**WORK TO COMPLETE**
Copy all entries without alteration and skip the pictures they hold.

**DATA SHOWN**
┌──

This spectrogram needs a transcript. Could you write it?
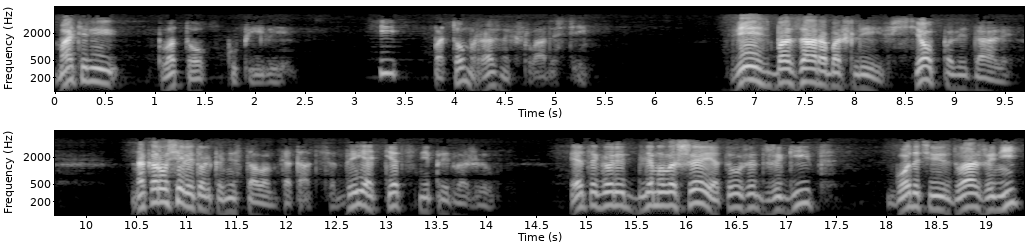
Матери платок купили и потом разных сладостей. Весь базар обошли, все повидали. На карусели только не стал он кататься, да и отец не предложил. Это, говорит, для малышей, а ты уже джигит. Года через два женить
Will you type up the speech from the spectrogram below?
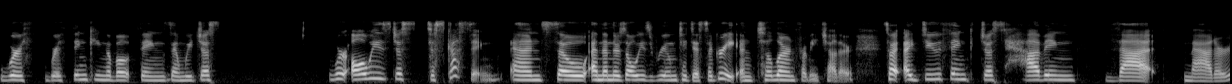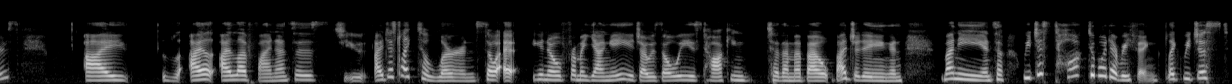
we're we're thinking about things and we just we're always just discussing. And so and then there's always room to disagree and to learn from each other. So I, I do think just having that matters. I I, I love finances to I just like to learn. So I, you know, from a young age, I was always talking to them about budgeting and money, and so we just talked about everything. Like we just,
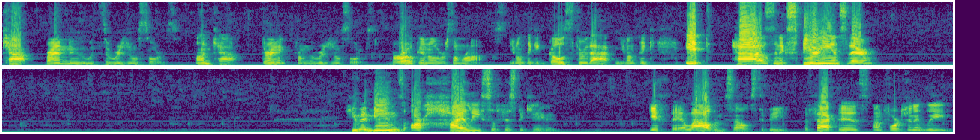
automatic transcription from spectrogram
capped brand new with its original source, uncapped, drank from the original source, broken over some rocks. You don't think it goes through that? You don't think it has an experience there? Human beings are highly sophisticated if they allow themselves to be. The fact is, unfortunately,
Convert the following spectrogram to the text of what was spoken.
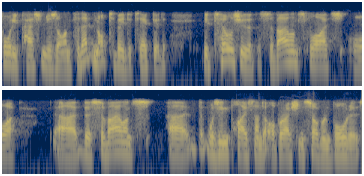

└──

**ANSWER BOX**
This spectrogram needs a transcript. Could you write it?
Матери платок купили и потом разных сладостей. Весь базар обошли, все повидали. На карусели только не стал он кататься, да и отец не предложил. Это, говорит, для малышей, а ты уже джигит. Года через два женить
Will you type up the speech from the spectrogram below?
we're we're thinking about things and we just we're always just discussing. And so and then there's always room to disagree and to learn from each other. So I, I do think just having that matters. I I, I love finances to I just like to learn. So I, you know, from a young age, I was always talking to them about budgeting and money, and so we just talked about everything. Like we just,
automatic transcription from spectrogram
capped brand new with its original source, uncapped, drank from the original source, broken over some rocks. You don't think it goes through that? You don't think it has an experience there? Human beings are highly sophisticated if they allow themselves to be. The fact is, unfortunately,
Convert the following spectrogram to the text of what was spoken.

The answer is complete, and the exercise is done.